Presidential Fellows build Habitat House
Geraldine Dabney and her daughter‚ Ashante‚ live in a Marietta apartment where unrepaired leaks in the ceiling have damaged almost bald carpets and missing window screens invite insects inside. There was a murder in Dabney’s apartment complex just last year.
(May 25, 2004) — Geraldine Dabney and her daughter‚ Ashante‚ live in a Marietta apartment where unrepaired
leaks in the ceiling have damaged almost bald carpets and missing window screens invite
insects inside. There was a murder in Dabney’s apartment complex just last year.
But thanks to the Presidential Fellows program and Cobb Habitat for Humanity‚ which builds modest houses for low−income families‚ Dabney will soon receive the keys to a new home of her own.
“I think at Kennesaw State‚ part of our educational mission is to help students learn that they have not only an opportunity‚ but an obligation to serve their communities‚” Presidential Fellows Director Charles Bowen said. “The university is all about not only trying to educate students‚ but to give back to the community too.”
The Presidential Fellows program is KSU’s capstone leadership program. The group’s mission is servant leadership. For 10 Saturdays‚ starting March 20‚ students participating in the program have been working on a Habitat house for the Dabney family in Mableton. The house will be dedicated Saturday‚ June 19 at 11 a.m.
While KSU students‚ faculty and staff have worked individually on Habitat houses for many years‚ the university’s formal partnership with the nonprofit organization dates back to 2000‚ when Habitat for Humanity International founder and President Millard Fuller spoke at convocation. At that time‚ President Betty L. Siegel pledged the university’s support in raising $25‚000 for the group. But her ultimate goal was for the university to sponsor a house.
“I think it’s very poignant to engage in this type of activity during the 40th anniversary celebration‚” Bowen said. “The resources of campus are brought to bear to help the community as much as possible.”
The Cobb County chapter of Habitat for Humanity International started in 1986‚ according to Chief Financial Officer John Seymour. The chapter built 223 houses through December 2003. As a testament to KSU’s commitment to the community‚ Seymour said it’s very unusual for Habitat to partner with a university.
“We’ve had some partnerships with high schools‚ but this is one of only a few‚ if not the only‚ partnership with a university‚” he said.
Though it takes $46‚500 to sponsor a Habitat house‚ Bowen said he hopes this can be an annual project for the Presidential Fellows.
“It’s just been a joy to see the pleasure that the students have gotten from doing this‚” he said. “It’s really a labor of love; people are having a good time.”

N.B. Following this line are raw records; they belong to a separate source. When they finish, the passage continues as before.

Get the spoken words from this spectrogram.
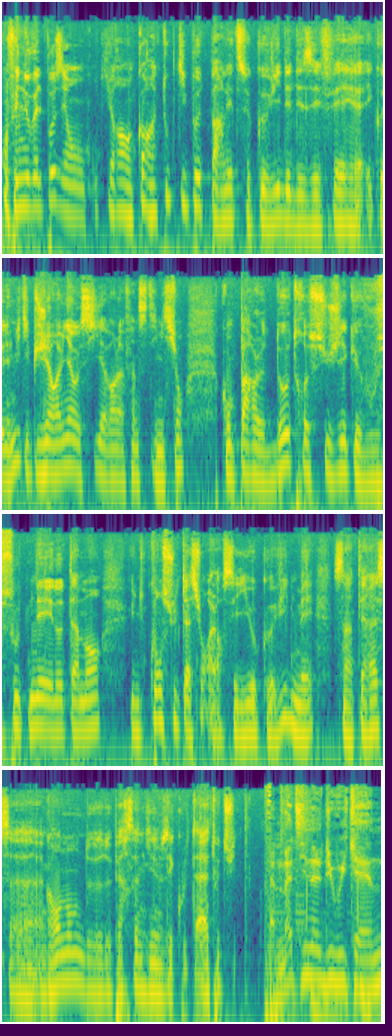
On fait une nouvelle pause et on continuera encore un tout petit peu de parler de ce Covid et des effets euh, économiques. Et puis j'aimerais bien aussi, avant la fin de cette émission, qu'on parle d'autres sujets que vous soutenez, et notamment une consultation. Alors c'est lié au Covid, mais ça intéresse euh, un grand nombre de, de personnes qui nous écoutent. À tout de suite. La matinale du week-end,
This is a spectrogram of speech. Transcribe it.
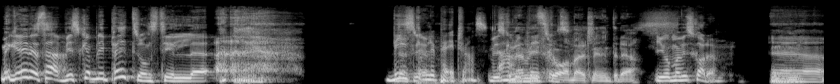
Men grejen är så här, vi ska bli patrons till... eh, Vi ska bli patrons. Vi ska Aha. bli- Men vi ska Patrons. verkligen inte det. Jo, men vi ska det. Eh,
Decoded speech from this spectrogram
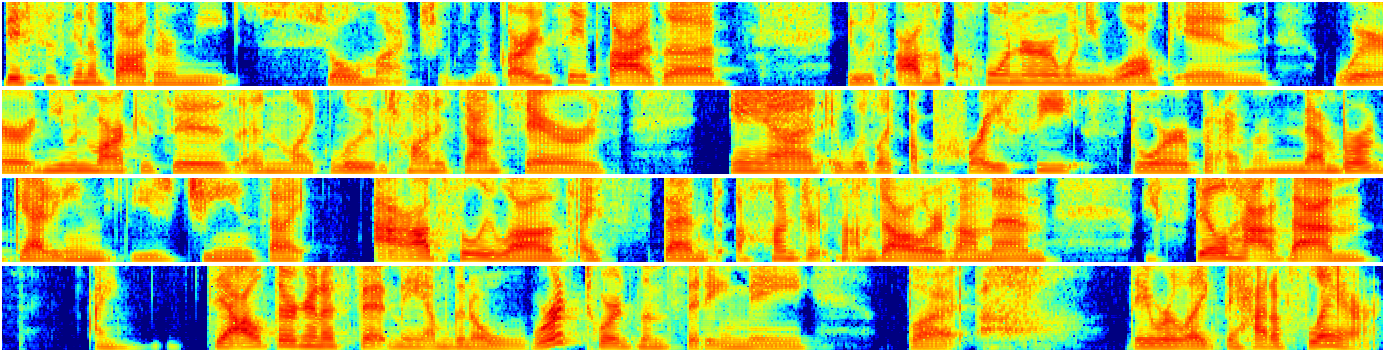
This is going to bother me so much. It was in the Garden State Plaza. It was on the corner when you walk in where Neiman Marcus is and like Louis Vuitton is downstairs and it was like a pricey store but i remember getting these jeans that i absolutely loved. I spent a hundred some dollars on them. I still have them. I doubt they're gonna fit me. I'm gonna work towards them fitting me but oh, they were like they had a flair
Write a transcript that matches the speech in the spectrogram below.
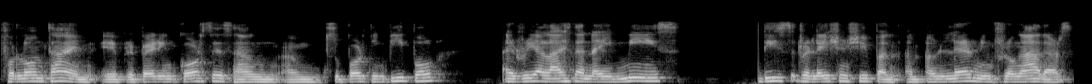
for a long time, uh, preparing courses and, and supporting people, I realized that I miss this relationship and, and, and learning from others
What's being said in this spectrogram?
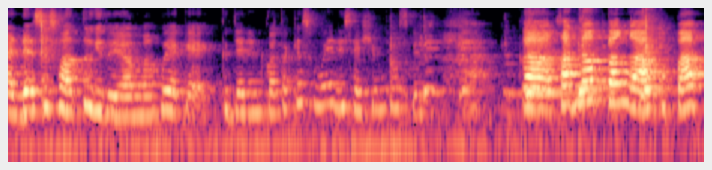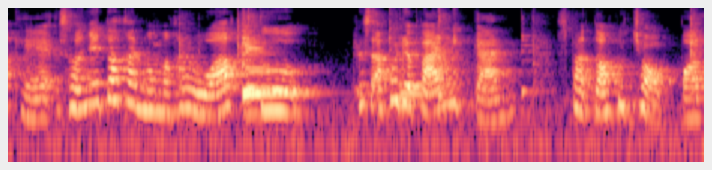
ada sesuatu gitu ya sama aku ya kayak kejadian kotaknya semuanya di session girls guys Ka karena apa nggak aku pakai soalnya itu akan memakan waktu. Terus aku udah panik kan sepatu aku copot.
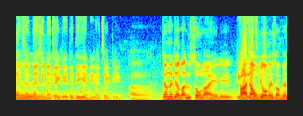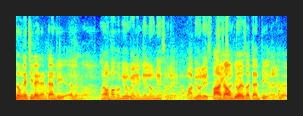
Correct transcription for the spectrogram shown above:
တန်ရှင်းတန်ရှင်းတာကြိုက်တယ်တက်တက်ရက်နေတာကြိုက်တယ်အာတယောက်နဲ့တယောက်ကအဲ့လိုစုံလိုက်ရင်လေပြောဘာပြအကြောင်းပြောမယ်ဆိုတော့မျက်လုံးနဲ့ကြည့်လိုက်တိုင်းတန်းသိရအဲ့လိုမျိုးဘာနော်မှမပြောဘဲနဲ့မျက်လုံးနဲ့ဆိုလဲဘာပြောလဲဆိုဘာအကြောင်းပြောရဲဆိုတော့တန်းသိရအဲ့လို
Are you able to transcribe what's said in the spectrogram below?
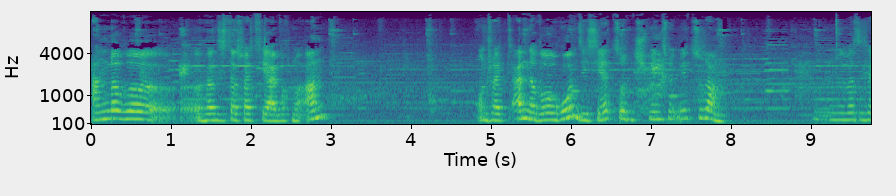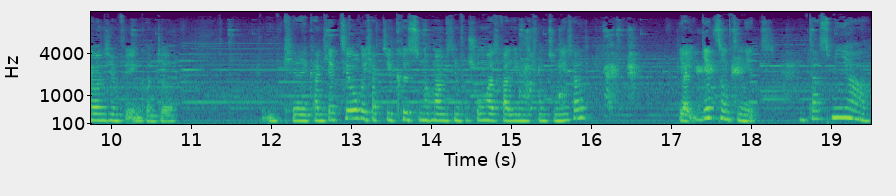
Andere hören sich das vielleicht hier einfach nur an. Und vielleicht andere holen sich jetzt und spielen es mit mir zusammen. Was ich aber nicht empfehlen könnte. Okay, kann ich jetzt hier hoch? Ich habe die Kiste noch mal ein bisschen verschoben, weil es gerade eben nicht funktioniert hat. Ja, jetzt funktioniert es. Das Mia.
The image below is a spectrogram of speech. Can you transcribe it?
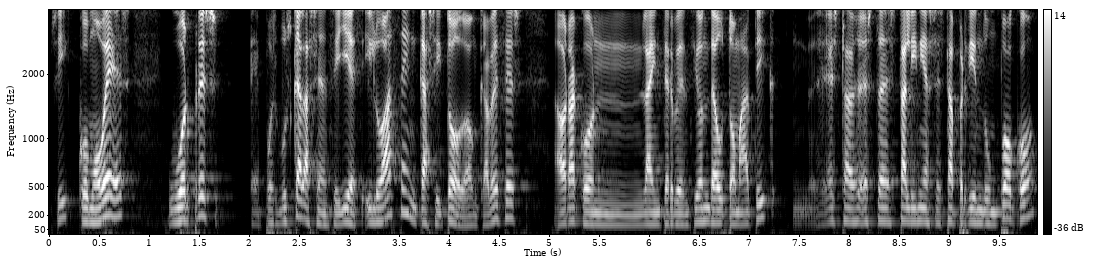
¿sí? Como ves, WordPress eh, pues busca la sencillez y lo hace en casi todo, aunque a veces ahora con la intervención de Automatic esta, esta línea se está perdiendo un poco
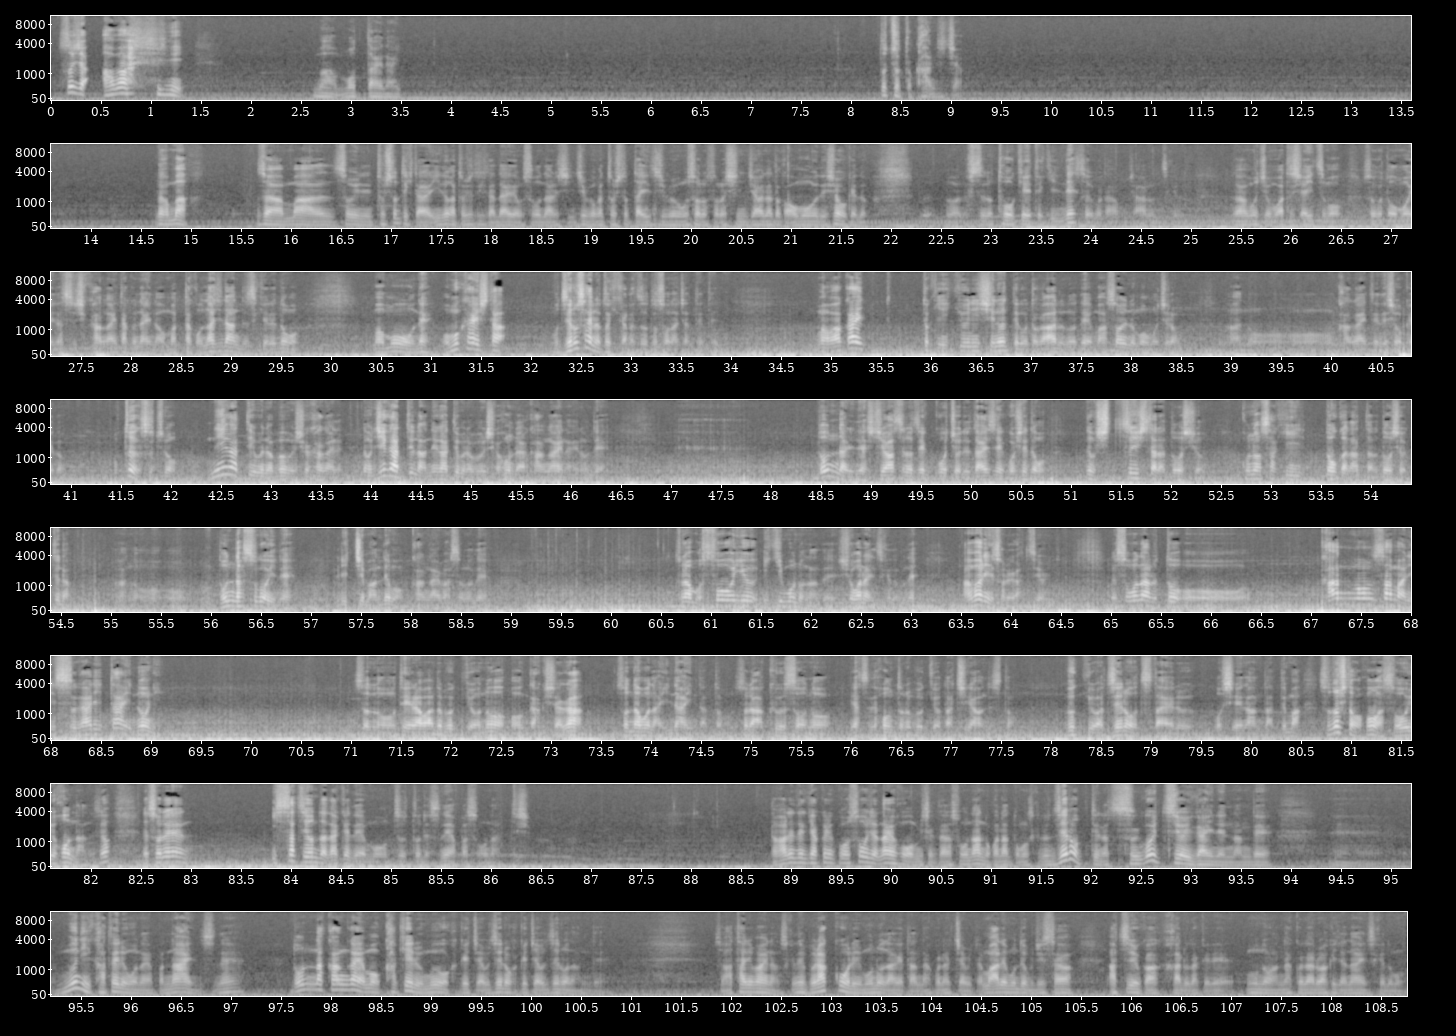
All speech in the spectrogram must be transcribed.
それじゃあまりにまあもったいない。とちょっと感じちゃう。だからまあそれはまあそういうふうに年取ってきたら犬が年取ってきたら誰でもそうなるし自分が年取ったら自分もそろそろ死んじゃうなとか思うでしょうけど、普通の統計的にねそういうことはもちろんあるんですけどだからもちろん私はいつもそういうことを思い出すし考えたくないのは全く同じなんですけれども、まあ、もうねお迎えしたもう0歳の時からずっとそうなっちゃってて、まあ、若い時に急に死ぬってことがあるので、まあ、そういうのももちろん、あのー、考えてでしょうけどとにかくそっちのネガティブな部分しか考えない。でも自我っていうのはネガティブな部分しか本来は考えないので、えー、どんなにね幸せの絶好調で大成功しててもでも失墜したらどうしよう。この先どうかなったらどうしようっていうのはあのどんなすごいねリッチマンでも考えますのでそれはもうそういう生き物なんでしょうがないんですけどもね。あまりにそれが強い。そうなると観音様にすがりたいのにそのテーラワード仏教の学者がそんなものはいないんだと。それは空想のやつで本当の仏教とは違うんですと。仏教はゼロを伝える教えなんだって。まあその人の本はそういう本なんですよ。でそれ一冊読んだだけでもうずっとですねやっぱそうなってしまう。あれで逆にこうそうじゃない方を見せたらそうなるのかなと思うんですけどゼロっていうのはすごい強い概念なんで、えー、無に勝てるものはやっぱないんですね。どんな考えもかける無をかけちゃうゼロかけちゃうゼロなんで。当たり前なんですけどね。ブラックホールに物を投げたらなくなっちゃうみたいな。まあでもでも実際は圧力がかかるだけで物はなくなるわけじゃないですけども、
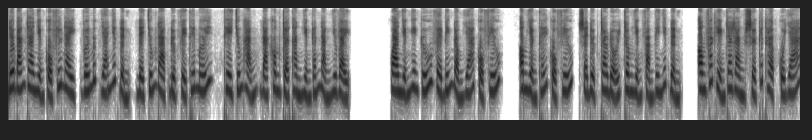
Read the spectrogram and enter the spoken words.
Nếu bán ra những cổ phiếu này với mức giá nhất định để chúng đạt được vị thế mới, thì chúng hẳn đã không trở thành những gánh nặng như vậy. Qua những nghiên cứu về biến động giá cổ phiếu, ông nhận thấy cổ phiếu sẽ được trao đổi trong những phạm vi nhất định. Ông phát hiện ra rằng sự kết hợp của giá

A leader in innovative teaching and learning, Kennesaw State University offers more than 150 undergraduate, graduate and doctoral degrees to its more than 41,000 students. With 11 colleges on two metro Atlanta campuses, Kennesaw State is a member of the University System of Georgia and the second-largest university in the state. The university’s vibrant campus culture, diverse population, strong global ties and entrepreneurial spirit draw students from throughout the region and from 126 countries across the globe. Kennesaw State is a Carnegie-designated doctoral research institution (R2), placing it among an elite group of only 6 percent of U.S. colleges and universities with an R1 or R2 status. For more information, visit kennesaw.edu.